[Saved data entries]
──────

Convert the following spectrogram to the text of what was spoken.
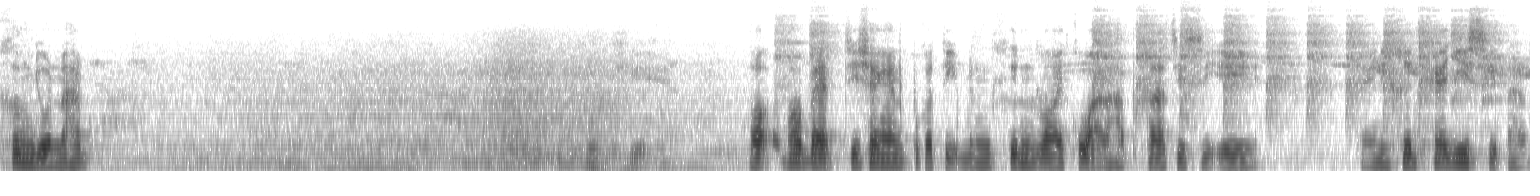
เครื่องยนต์นะครับ โอเค เพราะเพราะแบตที่ใช้งานปกติมันขึ้นร้อยกว่าแล้วครับ ค่า CCA แต่อันนี้ขึ้นแค่ 20 ครับ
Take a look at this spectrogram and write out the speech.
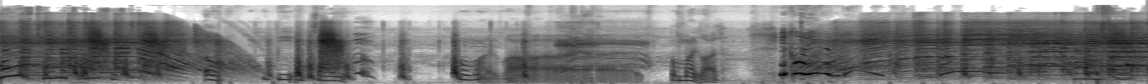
I have too much Oh. Oh my god. Oh my god. Even be.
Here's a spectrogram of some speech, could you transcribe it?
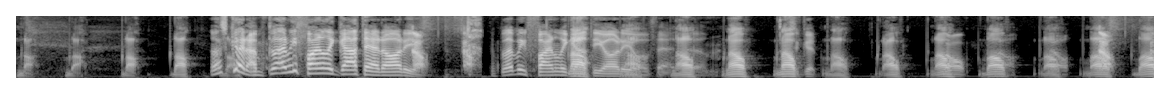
no, no, no, no. That's no. good. I'm glad we finally got that audio. I'm glad we finally No, got the audio no, of that. No, Um, no, no, good- no, no, no, no, no, no, no,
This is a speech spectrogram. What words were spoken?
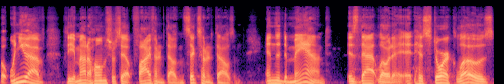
But when you have the amount of homes for sale, 500,000, 600,000, and the demand is that low at, at historic lows,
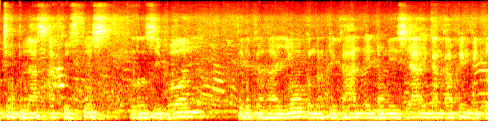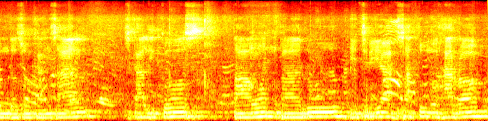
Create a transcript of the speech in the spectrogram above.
17 Agustus leresipun dirgahayu kemerdekaan Indonesia ingkang kaping pitung doso gangsal sekaligus tahun baru Hijriah 1 Muharram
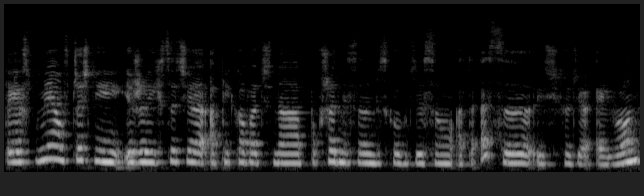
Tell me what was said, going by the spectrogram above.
Tak jak wspomniałam wcześniej, jeżeli chcecie aplikować na poprzednie stanowisko, gdzie są ATS-y, jeśli chodzi o Avon,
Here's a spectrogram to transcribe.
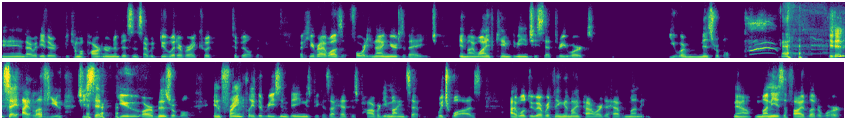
and I would either become a partner in a business. I would do whatever I could to build it. But here I was at 49 years of age, and my wife came to me and she said three words: "You are miserable." she didn't say "I love you." She said, "You are miserable." And frankly, the reason being is because I had this poverty mindset, which was I will do everything in my power to have money. Now, money is a five letter word.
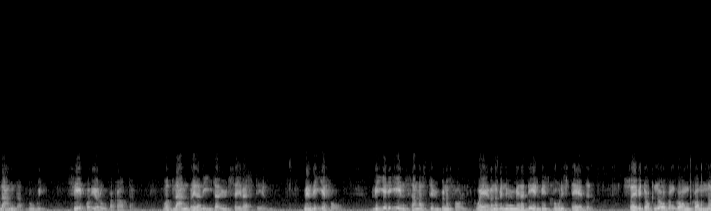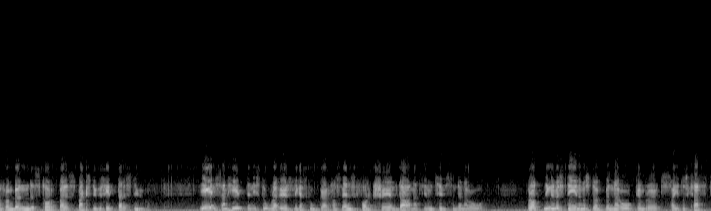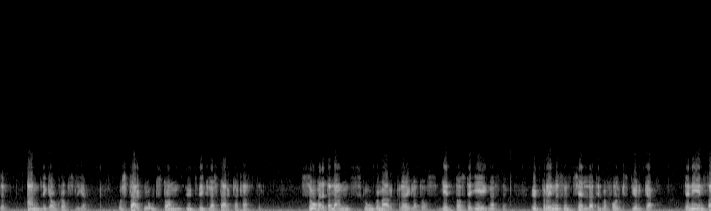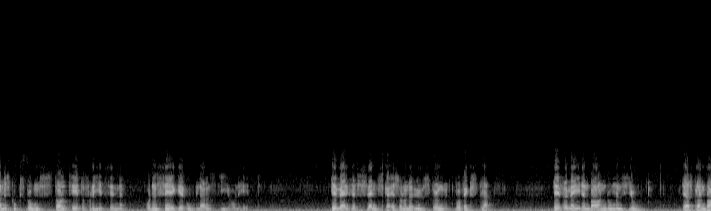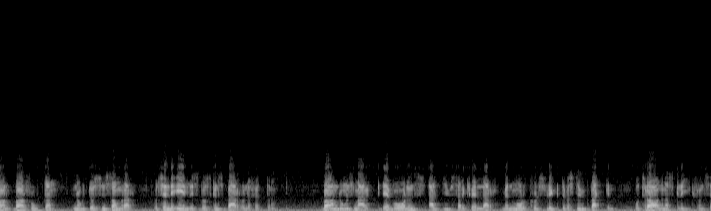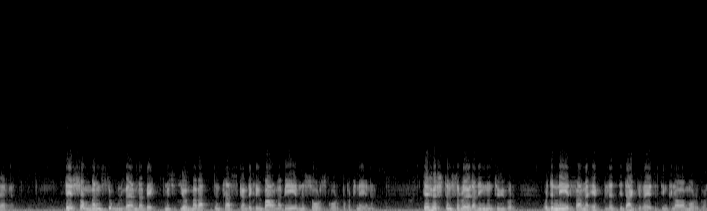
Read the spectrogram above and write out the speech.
Land att bo i. Se på Europakartan. Vårt land breder vida ut sig i västdelen. Men vi är få. Vi är de ensamma stugornas folk, och även om vi numera delvis bor i städer, så är vi dock någon gång komna från bönders, torpares, backstugesittares stugor. I ensamheten i stora ödsliga skogar har svensk folksjäl danats genom tusenden av år. Brottningen med stenen och stubben när åken bröts har gett oss krafter, andliga och kroppsliga. Och starkt motstånd utvecklar starka krafter. Så har detta lands skog och mark präglat oss, gett oss det egnaste, upprinnelsens källa till vår folkstyrka, den ensamme skogsbons stolthet och frihetssinne och den sege odlarens ihållighet. Det verkliga svenska är sålunda ursprunget, vår växtplats. Det är för mig den barndomens jord. Där jag sprang bar, barfota något dussin somrar och kände enrisbuskens barr under fötterna. Barndomens mark, det är vårens allt ljusare kvällar med morkullsflykt över stugbacken och tranornas skrik från kärret. Det är sommarens solvärmda bäck med sitt ljumma vatten plaskande kring barnaben med sårskorpor på knäna. Det är höstens röda lingontuvor och det nedfallna äpplet i daggräset en klar morgon.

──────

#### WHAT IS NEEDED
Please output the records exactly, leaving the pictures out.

#### ANSWER SPACE
Convert the following spectrogram to the text of what was spoken.
เครื่องยนต์นะครับ โอเค เพราะเพราะแบตที่ใช้งานปกติมันขึ้นร้อยกว่าแล้วครับ ค่า CCA แต่อันนี้ขึ้นแค่ 20 ครับ
Take a look at this spectrogram and write out the speech.
I have too much Oh. Oh my god. Oh my god. Even be.
Here's a spectrogram of some speech, could you transcribe it?
no, no, no, no. That's no. good. I'm glad we finally got that audio. I'm glad we finally No, got the audio no, of that. No, Um, no, no, good- no, no, no, no, no, no, no,
This is a speech spectrogram. What words were spoken?
But when you have the amount of homes for sale, 500,000, 600,000, and the demand is that low at, at historic lows,
Create a transcript of the speech in the spectrogram above.
17 Agustus leresipun dirgahayu kemerdekaan Indonesia ingkang kaping pitung doso gangsal sekaligus tahun baru Hijriah 1 Muharram
Tell me what was said, going by the spectrogram above.
Tak jak wspomniałam wcześniej, jeżeli chcecie aplikować na poprzednie stanowisko, gdzie są ATS-y, jeśli chodzi o Avon,
Here's a spectrogram to transcribe.
and I would either become a partner in a business. I would do whatever I could to build it. But here I was at 49 years of age, and my wife came to me and she said three words: "You are miserable." she didn't say "I love you." She said, "You are miserable." And frankly, the reason being is because I had this poverty mindset, which was I will do everything in my power to have money. Now, money is a five letter word.
Read the spectrogram above and write out the speech.
Land att bo i. Se på Europakartan. Vårt land breder vida ut sig i västdelen. Men vi är få. Vi är de ensamma stugornas folk, och även om vi numera delvis bor i städer, så är vi dock någon gång komna från bönders, torpares, backstugesittares stugor. I ensamheten i stora ödsliga skogar har svensk folksjäl danats genom tusenden av år. Brottningen med stenen och stubben när åken bröts har gett oss krafter, andliga och kroppsliga. Och starkt motstånd utvecklar starka krafter. Så har detta lands skog och mark präglat oss, gett oss det egnaste, upprinnelsens källa till vår folkstyrka, den ensamme skogsbons stolthet och frihetssinne och den sege odlarens ihållighet. Det verkliga svenska är sålunda ursprunget, vår växtplats. Det är för mig den barndomens jord. Där jag sprang bar, barfota något dussin somrar och kände enrisbuskens barr under fötterna. Barndomens mark, det är vårens allt ljusare kvällar med morkullsflykt över stugbacken och tranornas skrik från kärret. Det är sommarens solvärmda bäck med sitt ljumma vatten plaskande kring barnaben med sårskorpor på knäna. Det är höstens röda lingontuvor och det nedfallna äpplet i daggräset en klar morgon.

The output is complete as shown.